Imagine living in a society where some people keep fierce guard dogs. The dogs are there partly as pets, but also partly for the utilitarian purpose of protecting the home from theives and other dangers. Of course, not every family has, or needs a dog. Some families may not have anything worth stealing -- and so they don't need a guard dog. Sadly, every so often, a guard dog may attack and injure a family member -- but yet a significant number of the community decide that the rewards of having the dogs around outweigh the risks. The mayor of the town, who is usually well-respected, starts speaking to people about the dangers of having the dogs around. Surely, he tells the people, you can get by without the dogs. So, some people get rid of the dogs while a significant number of them retain the dogs. Some start looking for ways to hide the dogs. Meanwhile, the families that had dogs but got rid of them begin suffering as thieves begin targeting their houses.

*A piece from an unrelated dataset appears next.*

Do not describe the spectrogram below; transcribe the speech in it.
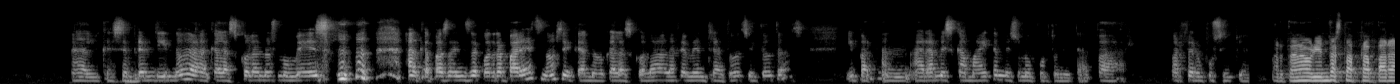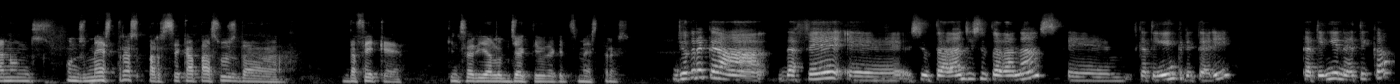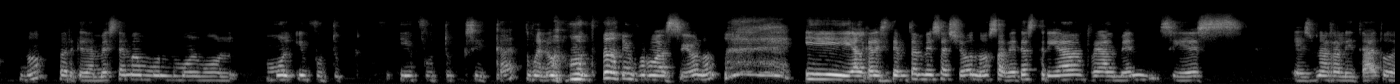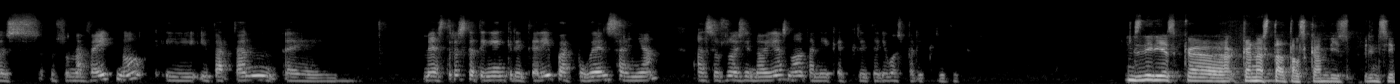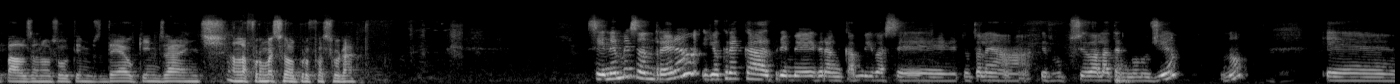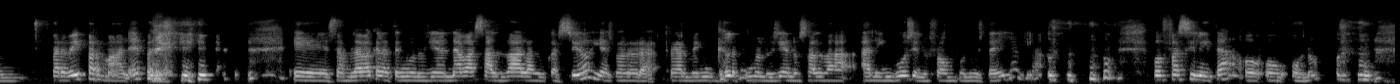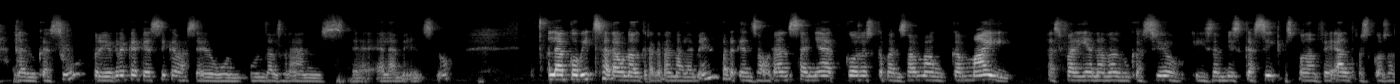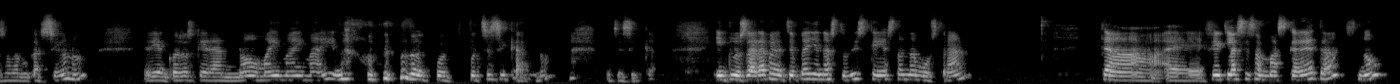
El que sempre hem dit, no? que l'escola no és només el que passa dins de quatre parets, no? o sigui que, no, que l'escola la fem entre tots i totes i per tant ara més que mai també és una oportunitat per, per fer-ho possible. Per tant, hauríem d'estar preparant uns, uns mestres per ser capaços de, de fer què? Quin seria l'objectiu d'aquests mestres? Jo crec que de fer eh, ciutadans i ciutadanes eh, que tinguin criteri, que tinguin ètica, no? perquè també estem en un molt, molt, molt infotoxicat, bueno, molta informació, no? I el que necessitem també és això, no? saber destriar realment si és, és una realitat o és, és una fake, no? I, i per tant, eh, mestres que tinguin criteri per poder ensenyar als seus nois i noies no? a tenir aquest criteri o esperit crític. Quins diries que, que han estat els canvis principals en els últims 10-15 anys en la formació del professorat? Si anem més enrere, jo crec que el primer gran canvi va ser tota la irrupció de la tecnologia, no? Eh, per bé i per mal, eh? perquè eh, semblava que la tecnologia anava a salvar l'educació i es va veure realment que la tecnologia no salva a ningú si no es fa un bon ús d'ella, clar. Pot facilitar o, o, o no l'educació, però jo crec que aquest sí que va ser un, un dels grans eh, elements. No? La Covid serà un altre gran element perquè ens haurà ensenyat coses que pensàvem que mai es farien en educació i s'han vist que sí que es poden fer altres coses en educació, no? Hi havia coses que eren no, mai, mai, mai, no? doncs pot, potser sí que, no? Potser sí que. Inclús ara, per exemple, hi ha estudis que ja estan demostrant que eh, fer classes amb mascaretes, no?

As time goes on, the mayor's opposition to the dogs grows. Anytime a child is taken to the hospital because of a dog bite, he takes the opportunity to hold a press conference about how badly the dogs need to go and how big a menace they are to the community. And yet, while some people heed his advice, others find the dogs too valuable to the functioning of their households to give them up. Finally, the mayor issues a law banning the dogs outright. Yet, despite that, there are still dogs in the community. Those that were inclined to heed the mayor already got rid of their dogs. Those that didn't, didn't. And so, even though the dogs are hidden, some people still managed to get attacked by dogs. Usually, it's in the dog-owning families, but occasionally, someone from a non-dog family might be attacked as well. And, of course, the thieves continue to strike because there are fewer guard dogs.
What's the next course of action to take?
The ideal course of action would be to understand that the dogs are necessary to the functioning of the neighborhood. Some people need the dogs to fend off the burglars and will not give them up. But by allowing people to have the dogs, you then have the opporutnity to encourage (and perhaps even mandate) training in dog-handling. You can teach people in the community how to react when a dog comes running down the street barking fiercely. You can teach the members of the community when and how to avoid the dogs, how to properly treat the dogs and how to properly use them. IMHO, education about the proper usage of dogs or the internet or anything else that is going to be encountered in life is the safest way to go. Will someone in this community still suffer the occasional dog attack? Certainly - but that's a far cry better than the situation they're in now.
* Note that this does not excuse parents from their actions -- but we shouldn't be intentionally setting up situations where this will happen on a large scale.